It was on the set of a historical drama about the Soviet occupation of Afghanistan that Emily Blunt and Amy Adams struck up a friendship that would result in a dark-humored movie about two sisters who clean up after blood-soaked corpses for a living.
Welcome to the bizarre world of Hollywood, in which alliances are forged in the most peculiar of circumstances and give birth to projects that at first make you go, “Say what?” In the case of Blunt and Adams, their first encounter took place during the filming of “Charlie Wilson’s War”—Blunt played Tom Hanks’ lover, Adams his Congressional aide—and the outcome, several years later, is the oddball gem, “Sunshine Cleaning.”
“We have a weird inner dialogue that we sort of know what the other one’s thinking,” Blunt recently told MTV News. “It was like I’d known her forever. She still very much feels like my sister.”
Blunt plays Norah, the pot-smoking younger sister who still lives with her father (Alan Arkin, in another sparkling supporting role) and who, by Blunt’s own estimation, is “just directionless and a bit stuck.” Rose (Adams), her older sister and a struggling single mom, strikes on an idea to start a business doing crime scene cleanup, and brings Norah along for the ride.
The attraction for Blunt—aside from the chance to work with her buddy—was that the script engaged in truthful, often dark material without ever becoming maudlin or overly gloomy. “No one wants to see someone walking around crying and being depressed all the time,” said Blunt. “That’s not interesting, and I think for Norah, she’s actually very similar to a lot of people I know—probably including myself—that uses some kind of humor to deflect from how they’re really feeling.”
How Norah is feeling throughout the film is curious and confused, stifled and free-spirited, and Blunt does a remarkable job of making these conflicting emotions both real and relatable.
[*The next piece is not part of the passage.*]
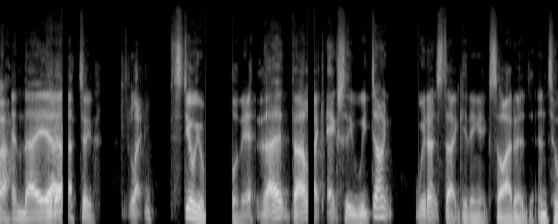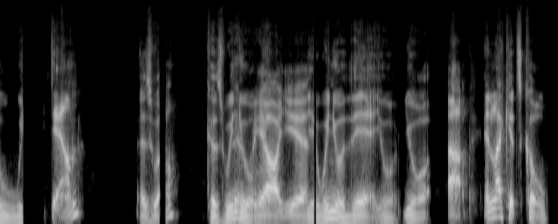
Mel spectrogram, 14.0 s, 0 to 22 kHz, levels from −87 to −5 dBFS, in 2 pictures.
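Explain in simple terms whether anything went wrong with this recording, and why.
Yes, something went wrong. The playback program probably failed repeatedly to deliver sound in time, so blocks of digital silence replaced it at 0.77, 2.56, 3.84, 7.25, 8.96 and 10.89 s. Each causes a brief hole, lasting 30 to 340 ms, including one after "getting excited until we" and one before "when you're there you're".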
The caustic sarcasm she employed to such hilarious effect in “The Devil Wears Prada” is here used in the service of gallows humor, hurt feelings and the sometimes brutal, sometimes loving back-and-forth that takes place in every family.
Buzz on the film, which opened earlier this month and is expanding to 25 cities this weekend, has been largely positive and box office returns impressive (a $54,000 per-theater average on opening weekend made “Cleaning” the best performing film of the year). In addition to Blunt’s, Adams and Arkin’s performances are first-rate, and make you forget that the film sometimes veers too closely into “Little Miss Sunshine” territory, the 2006 indie darling produced by the same folks as “Cleaning.”
Usually, Blunt tries not to get caught up in how one of her movies is being received. “I don’t really pay attention out of fear that it's not doing well, which has been the case with some of the films I’ve been in.”
This time around, however, she’s taking notice of the buzz and liking what she sees. “Can you believe it?” she asked. “It’s a good statement for what people are really after when they go see a film and we’re really excited by it.”
Is it just us or do Blunt and Adams really look like sisters? Have you seen “Cleaning” yet? Weigh in below with your judgment on the plot, performances and feelings in relation to “Little Miss.”